Pennsylvania Supreme Court to decide if jury needs to hear from a psychological expert to decide the case of Jose Alicea.
Are certain people especially vulnerable to being pressured to confess to a crime they did not commit?
Last year a Pennsylvania Superior Court panel said a jury should be allowed to hear the opinion of a psychological expert on this question raised in a Philadelphia homicide case.
On Tuesday the state Supreme Court put that ruling on hold, agreeing to consider an appeal filed by the Philadelphia District Attorney’s office contending the Superior Court judges “mischaracterized and misapplied” Supreme Court precedent.

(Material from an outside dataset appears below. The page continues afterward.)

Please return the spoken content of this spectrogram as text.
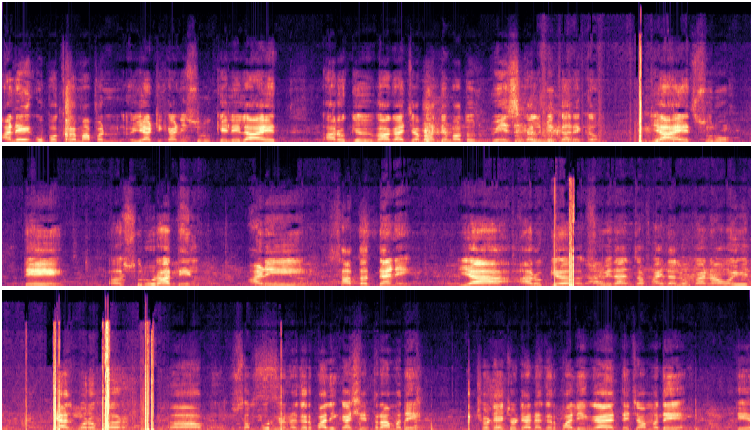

The ruling means that Jose Alicea, now 26, will remain in custody without bail awaiting trial for murder in the Oct. 30, 2005 shooting of 21-year-old Esroy George Rowe during a melee at their neighborhood café in Olney.
Alicea, then 19, with no prior arrest record and an IQ of 64 – six points below the traditional threshold for mental retardation – was brought in for questioning at 2 a.m., Nov. 1, 2005, according to court documents. Five hours later, nervous and shaking, Alicea began a statement to detectives implicating himself.
Beyond his confession, say court records, the evidence against him was equivocal: eyewitnesses who identified two other people as the shooter.
In pretrial hearings before Common Pleas Court Judge Benjamin Lerner, Alicea’s lawyers argued that they should be allowed to call as a witness Richard Leo, a nationally known expert on police interrogation and false confessions. Lerner said yes, ruling that Leo’s expert testimony would not interfere with a jury’s ability to assess the credibility of Alicea’s claim of a coerced confession.
The Philadelphia District Attorney’s office appealed to the Superior Court and last year got the split-opinion from the three-judge panel affirming Lerner’s ruling.
“Even those jurors who are aware of police interrogation techniques, or believe that they are aware by watching media and television,” wrote Superior Court Judge Mary Jane Bowes in the majority opinion, “are unlikely to understand how these methods can lead to an innocent individual confessing."
Superior Court Judge Correale F. Stevens dissented, writing that the state Supreme Court had long restricted the use of expert witnesses to those instances where “formation of an opinion on a subject requires knowledge, information or skill beyond that possessed by the ordinary juror.”
Now the Supreme Court will decide if the Superior Court judges got it right or wrong.
Hugh Burns, chief of the appeals unit in the District Attorney’s office, said he expects the high court to issue a briefing schedule on the case soon and decide in several months whether it will hear oral argument.
Defense attorney Lawrence S. Krasner could not be reached for comment.